To use magnetic stripe cards, you will first print your card design and then encode the cards. Once they are encoded, you’ll need a magnetic stripe reader to read and decode the data. Finally, you will need a system or software that will interpret and use the data on the cards.

Common examples of systems that use magnetic stripe cards include libraries, gift and reward card programs, time and attendance tracking, and keyless access control.

Magnetic Stripe Cards Are Best For:

  • Membership & Reward Cards
  • Time & Attendance Programs
  • Cashless Payment Cards

Types of Magnetic Stripes

There are two types of magnetic stripes, each with their own strengths. HiCo (high coercivity) stripe cards are more durable and are generally not re-encoded or re-used. LoCo (low coercivity) stripe cards are intended to be temporary cards that can easily be erased and re-encoded.

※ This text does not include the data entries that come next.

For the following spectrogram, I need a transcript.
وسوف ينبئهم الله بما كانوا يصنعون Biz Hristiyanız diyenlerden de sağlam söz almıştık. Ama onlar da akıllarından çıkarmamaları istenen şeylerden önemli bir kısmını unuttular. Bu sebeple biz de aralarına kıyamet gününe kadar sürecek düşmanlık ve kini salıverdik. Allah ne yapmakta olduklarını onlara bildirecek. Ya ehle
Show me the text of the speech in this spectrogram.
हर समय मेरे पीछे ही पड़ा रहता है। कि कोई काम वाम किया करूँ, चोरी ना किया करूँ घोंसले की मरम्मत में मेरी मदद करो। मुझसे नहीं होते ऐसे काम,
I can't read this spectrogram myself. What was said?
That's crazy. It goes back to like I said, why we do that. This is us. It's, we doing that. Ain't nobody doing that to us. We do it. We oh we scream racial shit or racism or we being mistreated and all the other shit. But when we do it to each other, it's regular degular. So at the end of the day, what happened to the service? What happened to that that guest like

The technical difference between HiCo and LoCo is in how much energy it would take to change the polarity of the stripe’s magnetic field, measured in Oersteads (Oe).

  • LoCo cards, which fall between 0 and 300 Oe and are easier to write to
  • HiCo cards, which fall between 300 and 3000 Oe and are harder to write to

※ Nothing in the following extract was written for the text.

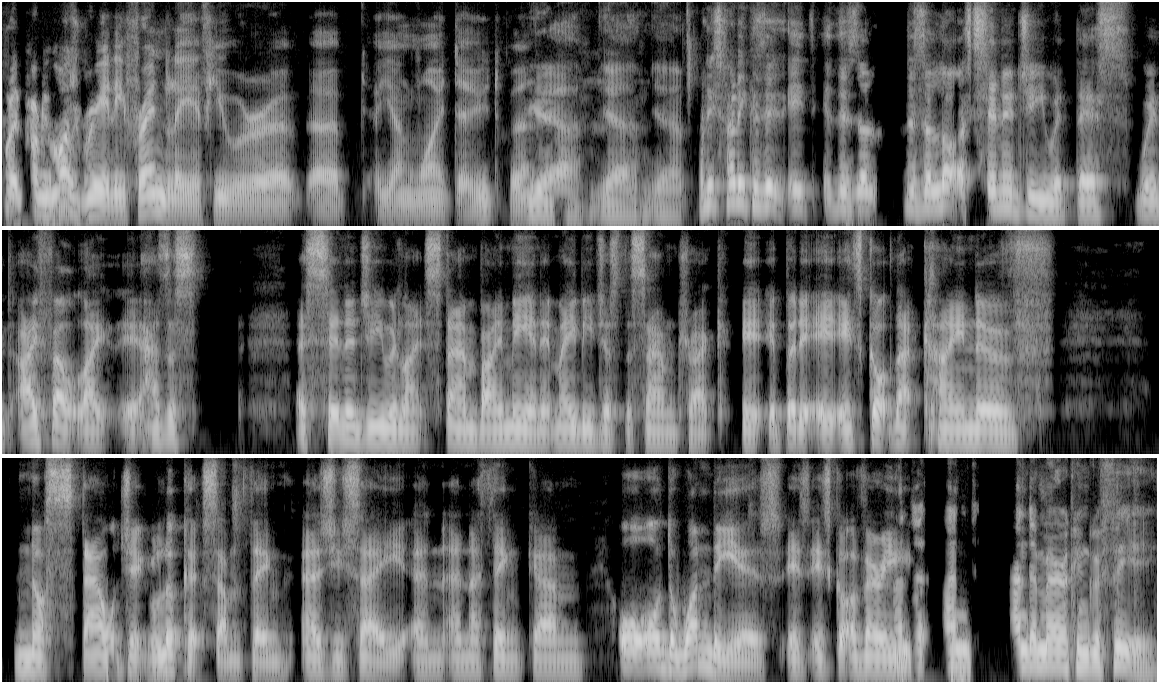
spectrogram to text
Well, it probably was really friendly if you were a, a, a young white dude, but yeah, yeah, yeah. And it's funny because it, it, there's a there's a lot of synergy with this. With I felt like it has a, s- a synergy with like Stand by Me, and it may be just the soundtrack, it, it- but it, it's got that kind of nostalgic look at something, as you say, and and I think um, or, or the Wonder Years is it's got a very And and and American Graffiti.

What this means is that a LoCo card uses less energy to encode, but that encoding will last a shorter amount of time and is more susceptible to interference. Hotels and mass transit systems commonly use LoCo cards because they need to frequently encode, wipe, and re-encode the same cards. As you have may have experienced, LoCo can easily stop working, especially if they come into contact with strong magnets.

A HiCo card requires more energy to encode, allowing them to last longer. HiCo cards are best suited for applications where they are swiped frequently but need to last a long time. The stronger magnetic fields can withstand wear and tear better, and are less likely to be impacted by contact with magnets. Your debit card, for example, uses a HiCo magnetic stripe.

Do you know the easiest way to tell the two types apart? LoCo magnetic stripes will be a brown color, while HiCo magnetic stripes are almost black.